Excellent NAS speed
Considering the 2.5 Gbps port, I expected the GT-AX11000 to perform well as a network-attached (NAS) server when hosting a portable drive via one of its two USB 3.0 ports. And it did.
I tested this feature using a WD My Passport SSD and got the averaged sustained copy speed of around 150 MB/s, one of the fastest I’ve seen. It was slower than that of the Netgear RAX12, which has a speedier 5Gbps LAN port and beefier CPU.
When I switched to use a regular Gigabit LAN port, the GT-AX11000 still did quite well. It averaged some 90 MB/s for writing and some 112 MB/s for reading.
At these speeds, you can probably use the router as a NAS server. Keep in mind, though, when you use the USB ports in USB 3.0 mode (fast), they might adversely interfere with the router’s 2.4GHz Wi-Fi performance. To avoid that, you can use them in the USB 2.0 mode, which caps at some 35 MB/s. So, if you want to enjoy network storage, it’s a good idea to get a real NAS server instead.
The GT-AX11000 is not perfect. Here are a few things to keep in mind.
- Long boot time, buggy firmware: Other than the speed issues above, the GT-AX11000 can sometimes — not consistently — take quite a long time to apply specific changes that require a reboot. For example, when I changed its Wi-Fi settings, the router took almost five minutes before the wireless network become available again. Generally, it’s good to give it some time before you think something is wrong. Overall, the router seems buggy though to the point that causes concerns.
- Only four LAN ports: That’s an average amount, but compared to the GT-AC5300, it’s a 50% reduction. Yes, the GT-AX11000 does have an extra 2.5Gbps port. But that means it still has three fewer LAN ports than its older brother.
- SMBv1 required for the NAS feature: When hosting an external drive, the router’s NAS function only works with SMB version 1, which is old and not secure.
- Not wall mountable: The router is enormous, and the fact that you can’t mount it means it’s going to be tough to find a place to put it.
- No support for WPA3: Like the case of the RT-AX88U, the GT-AX11000 doesn’t currently support WPA3 — this might change with future firmware updates. Considering the majority of clients on the market don’t support this new encryption method yet, this is not a huge deal.
With Wi-Fi 6 clients still scarce, the new Asus ROG Rapture GT-AX11000 is not a must-have. It will take a while before more clients are readily available, and the Wi-Fi standard itself gets to the current popularity of Wi-Fi 5. So generally, you should wait before upgrading to Wi-Fi 6. The GT-AX11000 will get better with new firmware anyway.

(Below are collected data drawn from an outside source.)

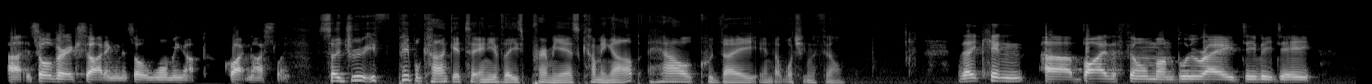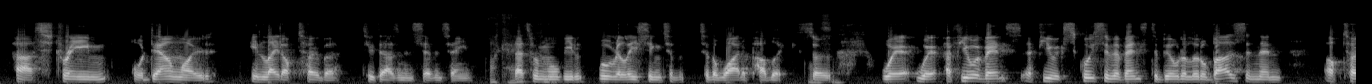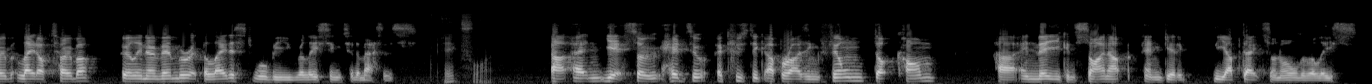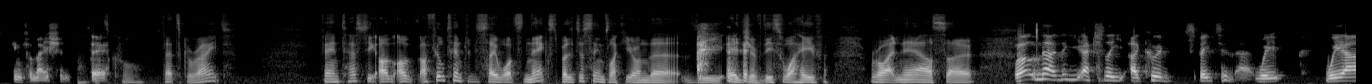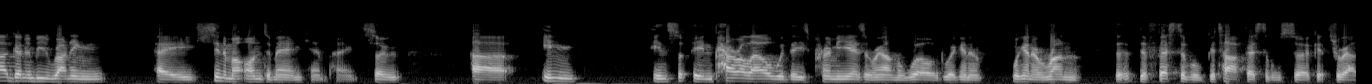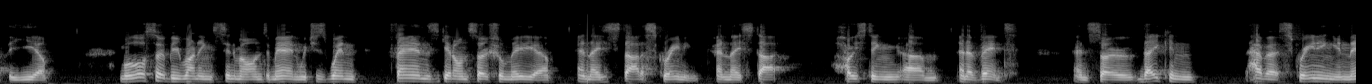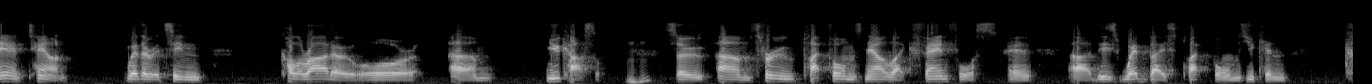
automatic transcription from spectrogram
uh, it's all very exciting and it's all warming up quite nicely. So, Drew, if people can't get to any of these premieres coming up, how could they end up watching the film? They can uh, buy the film on Blu-ray, DVD, uh, stream, or download in late October 2017. Okay, that's when we'll be we're releasing to the, to the wider public. So we're we're a few events, a few exclusive events to build a little buzz, and then October, late October, early November at the latest, we'll be releasing to the masses. Excellent. Uh, and yeah, so head to acousticuprisingfilm.com, uh, and there you can sign up and get the updates on all the release information there. That's cool. That's great. Fantastic. I, I, I feel tempted to say what's next, but it just seems like you're on the, the edge of this wave right now. So, Well, no, actually, I could speak to that. We we are going to be running a cinema on demand campaign. So, uh, in in in parallel with these premieres around the world, we're gonna we're gonna run the, the festival guitar festival circuit throughout the year. We'll also be running cinema on demand, which is when fans get on social media and they start a screening and they start hosting um, an event, and so they can have a screening in their town, whether it's in Colorado or um, Newcastle. So um, through platforms now like FanForce and uh, these web-based platforms, you can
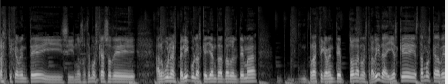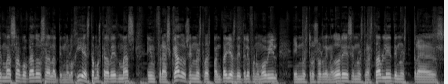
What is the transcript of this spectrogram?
prácticamente, y si nos hacemos caso de algunas películas que ya han tratado el tema, prácticamente toda nuestra vida. Y es que estamos cada vez más abogados a la tecnología, estamos cada vez más enfrascados en nuestras pantallas de teléfono móvil, en nuestros ordenadores, en nuestras tablets, en nuestras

However, if you’re a hardcore gamer, the GT-AX11000 delivers a lot more than just fast Wi-Fi speeds. Among other things, its excellent support for online gaming and the well-deserved bragging right it brings will make the hefty investment worthwhile.